By Bob Huber: Local columnist

When spring rears its ugly head in these dusty parts, I always get claustrophobia — a fear of being trapped in a 1957 Chevy with a polecat. I caught that terminal ailment when our kids were small, and our family drove through a rain storm.

What happened was, we went to the mountains one spring day on a fun-filled family adventure. To outdoors aficionados our woodsy paraphernalia may have appeared a bit lacking — Army surplus pup tents, some blankets, a coffee pot, a frying pan, a Zippo lighter, some basic grub, and our dogs, named Lucky, Curly, and Mary Louise.

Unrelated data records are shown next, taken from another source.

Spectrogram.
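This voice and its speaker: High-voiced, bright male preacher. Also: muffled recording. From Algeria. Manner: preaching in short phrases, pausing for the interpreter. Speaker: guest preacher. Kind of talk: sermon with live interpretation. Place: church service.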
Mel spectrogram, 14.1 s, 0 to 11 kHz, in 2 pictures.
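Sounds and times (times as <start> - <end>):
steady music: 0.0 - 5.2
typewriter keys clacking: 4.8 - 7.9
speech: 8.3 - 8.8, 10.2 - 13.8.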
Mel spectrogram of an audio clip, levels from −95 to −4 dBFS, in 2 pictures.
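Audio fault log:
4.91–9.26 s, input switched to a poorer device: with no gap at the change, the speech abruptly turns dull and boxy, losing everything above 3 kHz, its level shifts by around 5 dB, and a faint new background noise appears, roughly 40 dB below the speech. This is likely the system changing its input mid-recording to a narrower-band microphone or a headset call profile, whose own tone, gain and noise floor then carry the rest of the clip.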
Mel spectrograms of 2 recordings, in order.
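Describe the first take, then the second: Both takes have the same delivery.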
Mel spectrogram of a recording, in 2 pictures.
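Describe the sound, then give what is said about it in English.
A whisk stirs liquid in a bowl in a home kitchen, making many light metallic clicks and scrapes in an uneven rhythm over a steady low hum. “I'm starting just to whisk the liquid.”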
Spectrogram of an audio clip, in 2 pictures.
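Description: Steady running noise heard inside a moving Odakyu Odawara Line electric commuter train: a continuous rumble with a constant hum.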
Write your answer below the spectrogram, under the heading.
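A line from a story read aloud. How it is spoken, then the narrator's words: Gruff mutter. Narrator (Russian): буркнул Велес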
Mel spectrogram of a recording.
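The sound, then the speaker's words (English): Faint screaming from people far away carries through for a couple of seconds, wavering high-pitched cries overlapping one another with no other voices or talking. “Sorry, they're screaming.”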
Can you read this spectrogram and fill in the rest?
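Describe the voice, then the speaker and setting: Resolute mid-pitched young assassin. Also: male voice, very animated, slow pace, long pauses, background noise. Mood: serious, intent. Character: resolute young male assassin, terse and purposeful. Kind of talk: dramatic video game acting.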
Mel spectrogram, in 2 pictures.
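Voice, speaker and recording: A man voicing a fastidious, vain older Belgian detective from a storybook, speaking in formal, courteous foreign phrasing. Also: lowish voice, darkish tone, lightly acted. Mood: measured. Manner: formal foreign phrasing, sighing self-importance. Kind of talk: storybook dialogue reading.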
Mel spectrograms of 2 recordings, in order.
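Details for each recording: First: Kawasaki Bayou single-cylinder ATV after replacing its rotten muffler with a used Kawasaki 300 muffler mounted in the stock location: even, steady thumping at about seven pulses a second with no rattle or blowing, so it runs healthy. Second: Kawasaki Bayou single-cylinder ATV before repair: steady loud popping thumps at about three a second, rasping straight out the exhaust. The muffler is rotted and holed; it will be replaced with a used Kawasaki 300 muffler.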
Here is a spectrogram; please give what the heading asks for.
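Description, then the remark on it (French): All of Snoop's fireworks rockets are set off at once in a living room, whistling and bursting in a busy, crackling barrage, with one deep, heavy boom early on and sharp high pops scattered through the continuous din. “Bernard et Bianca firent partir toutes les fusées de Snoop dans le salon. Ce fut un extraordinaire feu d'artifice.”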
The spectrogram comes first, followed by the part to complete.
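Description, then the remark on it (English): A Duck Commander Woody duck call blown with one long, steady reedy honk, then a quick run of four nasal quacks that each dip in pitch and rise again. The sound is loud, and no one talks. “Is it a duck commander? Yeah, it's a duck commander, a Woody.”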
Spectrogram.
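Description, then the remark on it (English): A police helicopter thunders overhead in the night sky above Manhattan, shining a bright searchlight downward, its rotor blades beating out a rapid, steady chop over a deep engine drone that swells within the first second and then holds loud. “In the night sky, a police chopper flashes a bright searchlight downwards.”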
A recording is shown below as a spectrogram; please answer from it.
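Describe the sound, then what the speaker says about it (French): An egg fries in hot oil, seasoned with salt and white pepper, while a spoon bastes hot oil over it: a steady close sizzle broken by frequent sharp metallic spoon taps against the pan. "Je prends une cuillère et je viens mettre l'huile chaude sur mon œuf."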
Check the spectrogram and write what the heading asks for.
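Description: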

We’d planned to spend only two nights up there in the thin air and didn’t need a lot of stuff cluttering up the car trunk and crowding out my fishing gear.

After we set up camp, we sat around the fire singing songs and roasting marshmallows until I finally yawned and announced bedtime for the kids. “Aaaaw,” they wailed. “Can’t we wait until the sun goes down?” I reached for a big stick, because in those days I was a disciple of an ancient Teutonic canon that said, “The threat of physical violence is the bulwark of parental peace of mind.”

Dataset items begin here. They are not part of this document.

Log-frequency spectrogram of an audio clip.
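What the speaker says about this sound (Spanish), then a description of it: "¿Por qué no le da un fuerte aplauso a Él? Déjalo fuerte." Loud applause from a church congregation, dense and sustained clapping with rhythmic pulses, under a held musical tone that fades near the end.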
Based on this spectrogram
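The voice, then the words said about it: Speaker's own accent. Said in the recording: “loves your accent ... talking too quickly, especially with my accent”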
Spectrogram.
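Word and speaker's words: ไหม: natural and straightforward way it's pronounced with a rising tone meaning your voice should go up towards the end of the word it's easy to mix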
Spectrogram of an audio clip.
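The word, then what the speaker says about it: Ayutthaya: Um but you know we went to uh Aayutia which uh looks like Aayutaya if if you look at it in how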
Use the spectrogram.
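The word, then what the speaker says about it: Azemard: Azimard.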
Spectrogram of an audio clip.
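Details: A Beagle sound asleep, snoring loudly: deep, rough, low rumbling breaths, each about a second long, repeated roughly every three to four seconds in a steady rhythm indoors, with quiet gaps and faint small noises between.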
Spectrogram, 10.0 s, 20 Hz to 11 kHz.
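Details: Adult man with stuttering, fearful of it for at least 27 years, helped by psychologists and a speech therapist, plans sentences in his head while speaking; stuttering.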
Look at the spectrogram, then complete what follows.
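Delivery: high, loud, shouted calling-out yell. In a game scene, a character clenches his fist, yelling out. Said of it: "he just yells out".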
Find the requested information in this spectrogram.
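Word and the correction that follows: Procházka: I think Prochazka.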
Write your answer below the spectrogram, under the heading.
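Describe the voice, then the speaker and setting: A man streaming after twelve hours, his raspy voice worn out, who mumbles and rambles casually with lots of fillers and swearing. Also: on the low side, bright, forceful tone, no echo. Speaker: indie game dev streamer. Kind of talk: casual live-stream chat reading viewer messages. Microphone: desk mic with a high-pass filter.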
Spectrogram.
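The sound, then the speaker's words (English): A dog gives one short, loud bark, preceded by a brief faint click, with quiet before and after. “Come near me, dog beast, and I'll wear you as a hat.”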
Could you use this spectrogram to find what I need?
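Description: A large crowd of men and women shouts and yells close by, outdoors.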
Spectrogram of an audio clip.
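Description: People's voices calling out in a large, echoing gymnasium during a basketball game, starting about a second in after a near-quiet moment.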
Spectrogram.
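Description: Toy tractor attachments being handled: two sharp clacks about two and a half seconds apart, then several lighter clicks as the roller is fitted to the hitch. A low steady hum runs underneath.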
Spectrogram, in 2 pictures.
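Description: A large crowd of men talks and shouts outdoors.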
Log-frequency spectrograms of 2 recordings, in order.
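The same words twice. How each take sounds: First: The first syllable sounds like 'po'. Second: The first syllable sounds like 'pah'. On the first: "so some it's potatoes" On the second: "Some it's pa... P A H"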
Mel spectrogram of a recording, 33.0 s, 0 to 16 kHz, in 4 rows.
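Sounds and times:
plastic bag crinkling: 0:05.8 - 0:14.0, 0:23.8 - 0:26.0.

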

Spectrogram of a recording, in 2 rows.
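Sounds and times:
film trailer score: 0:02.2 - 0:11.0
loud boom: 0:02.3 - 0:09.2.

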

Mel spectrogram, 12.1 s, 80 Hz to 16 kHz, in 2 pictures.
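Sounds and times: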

But it finally did get dark, and we snuggled down in separate tents, the dogs with the kids for protection against pterodactyls, and my wife Marilyn with me for the same reason. I didn’t phrase that correctly, but you get the drift.

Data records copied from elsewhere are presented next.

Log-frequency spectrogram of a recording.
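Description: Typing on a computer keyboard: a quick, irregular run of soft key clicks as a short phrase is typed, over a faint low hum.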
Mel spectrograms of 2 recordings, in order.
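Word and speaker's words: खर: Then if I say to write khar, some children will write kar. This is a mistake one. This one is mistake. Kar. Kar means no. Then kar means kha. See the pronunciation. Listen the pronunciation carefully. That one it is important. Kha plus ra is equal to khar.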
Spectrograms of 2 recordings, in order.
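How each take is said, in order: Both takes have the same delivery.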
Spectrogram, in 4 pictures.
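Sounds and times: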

We had been asleep only a short while when I was awakened by a metallic clanging in the darkness outside our tent. Marilyn sat up and peered through a tiny peephole. “It’s just an empty can of potato sticks,” she said, “being rolled by several black and white floral arrangements.”

I pushed her aside and took a look for myself. Our campsite was moonlit, and there, frolicking and flashing their fluffy tails, were a half dozen skunks.

At this juncture let me point out that skunks derive their name from the Native American term, “See-gon-kee,” which, precisely translated, means, “Holy bleep, Kemosabe, was that you?” They are members of the weasel family Mustelidae and are biologically kin to rotten eggs, only worse. They are often seen smooshed on highways and can ruin your day if you breathe as you drive by. Chief characteristic of the animal is its acrobatic ability to point both ends of its anatomy in the same direction, followed by a barely audible hissing and an evil chuckle.

Anyway, as I looked out the peephole, I saw the flap on the kids’ tent fly open and heard them yell, “Get ‘em, boys! You too, Mary Louise,” and out raced our three canines, teeth barred, hairs standing on end. The skunks, of course, went into their unique U-shaped stance, hissed, and then chuckled. The dogs, being outnumbered, stopped abruptly, sniffed, choked, and raced back to the kids’ tent, pulling the flap shut behind them. Their re-entry caused the kids to break into Biblical lamentations: “Oh Cheese! Aaaii! Yuuk! Urrrgle!”

The incident might have stopped there except that Marilyn, hearing the woeful chorus from the other tent, cried “The children!” and burst from our shelter, bounding barefoot across the skunks like Eliza crossing the ice flow. All the while she was yelling, “Oh God! I’m coming, kids! Oh, excuse me! Oh God! Oh mercy! Oh my God!”

I don’t want to talk about the ride home. You see, our windows were rolled up because of a spring rainstorm, and I’ve had claustrophobia ever since.

Bob Huber is a retired journalist living in Portales. Some of his stories are mostly true. He can be contacted at 356-3674 or by e-mail:
mlh@zianet.com